Some years back this book triggered childhood memories that I had forgotten. Michael McCarthy was explaining how in his childhood the insects were so abundant that it could be likened to a snowstorm - travelling in a car at night moths would swarm the headlight beams like "snowflakes in a blizzard,” and consequently this meant regular stops to clear the windscreen of insect bodies. This blizzard effect and regular windscreen cleaning happened during my childhood in Northern NSW and South-East QLD. And the moths were so big. The book quickly caught my attention and I wondered how I had forgotten those experiences.
One of McCarthy's major points is that it is just not the dwindling of species we should be concerned about but also the overall vanishing of numbers within species. This he calls the 'great thinning'. This can be hard to recognise, particularly for younger generations. When during a discussion one day I described to my daughter the experience of travelling around at night as a child and needing to clean windscreens due to the shear volume of insects, she rightly asked where did they all go. Good question. My response was a sigh and a not so helpful, "They are just gone".

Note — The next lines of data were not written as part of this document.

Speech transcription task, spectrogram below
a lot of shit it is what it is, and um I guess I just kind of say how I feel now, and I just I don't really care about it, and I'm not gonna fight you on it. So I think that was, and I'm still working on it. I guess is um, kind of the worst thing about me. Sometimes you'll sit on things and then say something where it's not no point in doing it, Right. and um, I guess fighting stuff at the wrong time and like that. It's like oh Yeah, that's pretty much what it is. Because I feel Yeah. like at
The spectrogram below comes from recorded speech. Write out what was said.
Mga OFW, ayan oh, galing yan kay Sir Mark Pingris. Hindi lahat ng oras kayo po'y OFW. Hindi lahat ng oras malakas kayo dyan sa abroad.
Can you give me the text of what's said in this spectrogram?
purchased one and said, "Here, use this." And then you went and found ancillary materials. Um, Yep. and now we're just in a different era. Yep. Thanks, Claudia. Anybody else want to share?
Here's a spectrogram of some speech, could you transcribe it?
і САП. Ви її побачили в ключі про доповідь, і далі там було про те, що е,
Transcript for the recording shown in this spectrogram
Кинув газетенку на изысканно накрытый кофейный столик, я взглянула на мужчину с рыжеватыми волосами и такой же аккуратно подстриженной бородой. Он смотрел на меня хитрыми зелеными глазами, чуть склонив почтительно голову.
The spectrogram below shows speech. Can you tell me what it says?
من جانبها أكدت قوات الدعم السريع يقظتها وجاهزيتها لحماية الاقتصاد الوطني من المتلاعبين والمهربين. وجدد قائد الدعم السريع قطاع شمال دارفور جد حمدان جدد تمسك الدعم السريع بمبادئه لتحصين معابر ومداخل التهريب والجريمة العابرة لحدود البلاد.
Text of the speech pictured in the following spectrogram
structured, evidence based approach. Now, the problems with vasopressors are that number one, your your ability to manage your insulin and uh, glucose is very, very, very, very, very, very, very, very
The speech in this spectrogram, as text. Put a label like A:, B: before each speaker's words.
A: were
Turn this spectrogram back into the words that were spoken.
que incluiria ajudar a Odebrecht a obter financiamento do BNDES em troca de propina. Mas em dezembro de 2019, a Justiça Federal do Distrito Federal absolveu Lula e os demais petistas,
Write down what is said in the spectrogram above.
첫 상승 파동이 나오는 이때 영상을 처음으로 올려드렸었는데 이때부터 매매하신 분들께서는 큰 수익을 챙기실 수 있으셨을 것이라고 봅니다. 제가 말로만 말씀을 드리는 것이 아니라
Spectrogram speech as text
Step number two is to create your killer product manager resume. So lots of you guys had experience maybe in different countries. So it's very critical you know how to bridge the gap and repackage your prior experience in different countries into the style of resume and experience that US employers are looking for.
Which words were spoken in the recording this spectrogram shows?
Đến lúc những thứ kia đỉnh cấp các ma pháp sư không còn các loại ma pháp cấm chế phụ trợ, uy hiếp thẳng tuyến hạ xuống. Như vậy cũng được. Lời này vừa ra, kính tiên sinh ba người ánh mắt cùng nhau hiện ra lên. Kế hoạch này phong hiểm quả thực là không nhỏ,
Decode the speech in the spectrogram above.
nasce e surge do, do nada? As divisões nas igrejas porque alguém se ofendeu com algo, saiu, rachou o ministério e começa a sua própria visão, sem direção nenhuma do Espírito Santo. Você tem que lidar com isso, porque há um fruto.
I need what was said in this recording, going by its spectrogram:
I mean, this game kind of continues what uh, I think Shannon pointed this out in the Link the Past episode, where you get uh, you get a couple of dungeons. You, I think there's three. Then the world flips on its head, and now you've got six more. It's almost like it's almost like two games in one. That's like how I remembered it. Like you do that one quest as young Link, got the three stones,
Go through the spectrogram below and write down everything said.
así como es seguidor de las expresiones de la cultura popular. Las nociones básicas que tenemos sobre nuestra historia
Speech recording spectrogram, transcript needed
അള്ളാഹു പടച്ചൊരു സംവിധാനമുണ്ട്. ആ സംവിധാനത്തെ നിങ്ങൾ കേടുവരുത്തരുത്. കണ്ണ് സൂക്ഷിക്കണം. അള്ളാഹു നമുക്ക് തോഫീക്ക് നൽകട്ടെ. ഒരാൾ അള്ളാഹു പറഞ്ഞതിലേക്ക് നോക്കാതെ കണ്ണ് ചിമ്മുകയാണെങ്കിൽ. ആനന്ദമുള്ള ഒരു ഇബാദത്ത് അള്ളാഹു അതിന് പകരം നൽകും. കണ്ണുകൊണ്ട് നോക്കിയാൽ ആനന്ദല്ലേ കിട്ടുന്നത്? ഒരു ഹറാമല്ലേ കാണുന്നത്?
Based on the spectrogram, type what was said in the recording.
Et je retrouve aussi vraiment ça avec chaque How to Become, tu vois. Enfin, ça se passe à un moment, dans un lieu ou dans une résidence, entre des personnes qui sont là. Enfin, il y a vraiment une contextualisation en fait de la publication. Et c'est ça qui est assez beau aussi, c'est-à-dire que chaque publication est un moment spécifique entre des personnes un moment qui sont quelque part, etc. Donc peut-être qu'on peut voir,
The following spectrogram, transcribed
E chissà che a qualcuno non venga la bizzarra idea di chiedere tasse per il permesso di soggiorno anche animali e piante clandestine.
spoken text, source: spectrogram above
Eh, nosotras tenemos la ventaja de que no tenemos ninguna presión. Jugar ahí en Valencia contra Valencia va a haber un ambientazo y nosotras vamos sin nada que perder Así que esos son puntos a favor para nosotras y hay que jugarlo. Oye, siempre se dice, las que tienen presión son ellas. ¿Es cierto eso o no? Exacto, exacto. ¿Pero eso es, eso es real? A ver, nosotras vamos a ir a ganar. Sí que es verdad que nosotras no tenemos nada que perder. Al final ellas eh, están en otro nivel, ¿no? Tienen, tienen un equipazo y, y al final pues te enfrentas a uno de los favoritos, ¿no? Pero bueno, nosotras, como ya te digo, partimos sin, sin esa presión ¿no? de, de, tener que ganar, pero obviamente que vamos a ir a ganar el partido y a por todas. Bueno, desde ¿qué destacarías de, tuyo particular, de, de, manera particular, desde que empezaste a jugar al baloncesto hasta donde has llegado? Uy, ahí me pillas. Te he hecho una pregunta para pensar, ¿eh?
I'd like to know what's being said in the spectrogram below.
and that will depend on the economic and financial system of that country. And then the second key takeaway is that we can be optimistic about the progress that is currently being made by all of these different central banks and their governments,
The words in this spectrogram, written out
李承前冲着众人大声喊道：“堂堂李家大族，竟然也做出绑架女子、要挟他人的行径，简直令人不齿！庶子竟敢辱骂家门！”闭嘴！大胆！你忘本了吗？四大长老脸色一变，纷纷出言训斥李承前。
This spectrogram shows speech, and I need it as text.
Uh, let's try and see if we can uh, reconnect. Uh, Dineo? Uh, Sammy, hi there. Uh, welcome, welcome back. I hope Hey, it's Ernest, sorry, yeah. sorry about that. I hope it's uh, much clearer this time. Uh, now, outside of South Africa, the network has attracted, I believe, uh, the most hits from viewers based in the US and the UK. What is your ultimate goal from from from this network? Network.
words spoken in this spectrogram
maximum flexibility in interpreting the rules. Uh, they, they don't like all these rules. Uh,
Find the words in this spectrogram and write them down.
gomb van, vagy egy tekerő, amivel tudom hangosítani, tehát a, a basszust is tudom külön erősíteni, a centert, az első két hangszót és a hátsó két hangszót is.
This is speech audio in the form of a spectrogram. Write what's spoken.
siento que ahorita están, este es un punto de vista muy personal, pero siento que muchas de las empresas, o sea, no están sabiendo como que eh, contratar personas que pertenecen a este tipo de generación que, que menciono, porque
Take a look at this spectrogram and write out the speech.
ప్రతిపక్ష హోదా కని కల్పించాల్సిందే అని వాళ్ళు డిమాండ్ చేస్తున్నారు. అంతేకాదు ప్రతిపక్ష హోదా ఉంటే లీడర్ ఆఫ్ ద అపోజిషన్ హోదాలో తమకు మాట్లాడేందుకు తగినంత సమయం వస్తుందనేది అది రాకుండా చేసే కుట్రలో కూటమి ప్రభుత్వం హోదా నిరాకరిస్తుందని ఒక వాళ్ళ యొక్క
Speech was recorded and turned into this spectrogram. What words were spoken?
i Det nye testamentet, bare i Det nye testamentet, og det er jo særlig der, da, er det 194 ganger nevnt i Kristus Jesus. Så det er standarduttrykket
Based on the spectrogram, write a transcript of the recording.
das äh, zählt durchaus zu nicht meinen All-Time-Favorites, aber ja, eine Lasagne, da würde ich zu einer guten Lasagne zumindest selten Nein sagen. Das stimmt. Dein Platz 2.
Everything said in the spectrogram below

McCarthy's antidote to this great thinning is that we need to get away from instrumental approaches to addressing these problems. In particular he singles out the deficiencies with so called sustainable development; putting a monetary value on ecosystem services such as clean water; and dubious nature offsetting schemes where land is 'horse traded' for development purposes. Instead, he suggests that we see nature as intrinsically valuable in its own right. Furthermore he takes this further to argue that the natural world can be an emotional and spiritual wellspring that inspires joy, wonder, and even love. There is definately something in this reasoning. Indeed it is this wonder, joy and love that motivates many, if not most of us, onward to the next tree planting, the next weeding and the myriad of other activities that make up wildlife conservation work.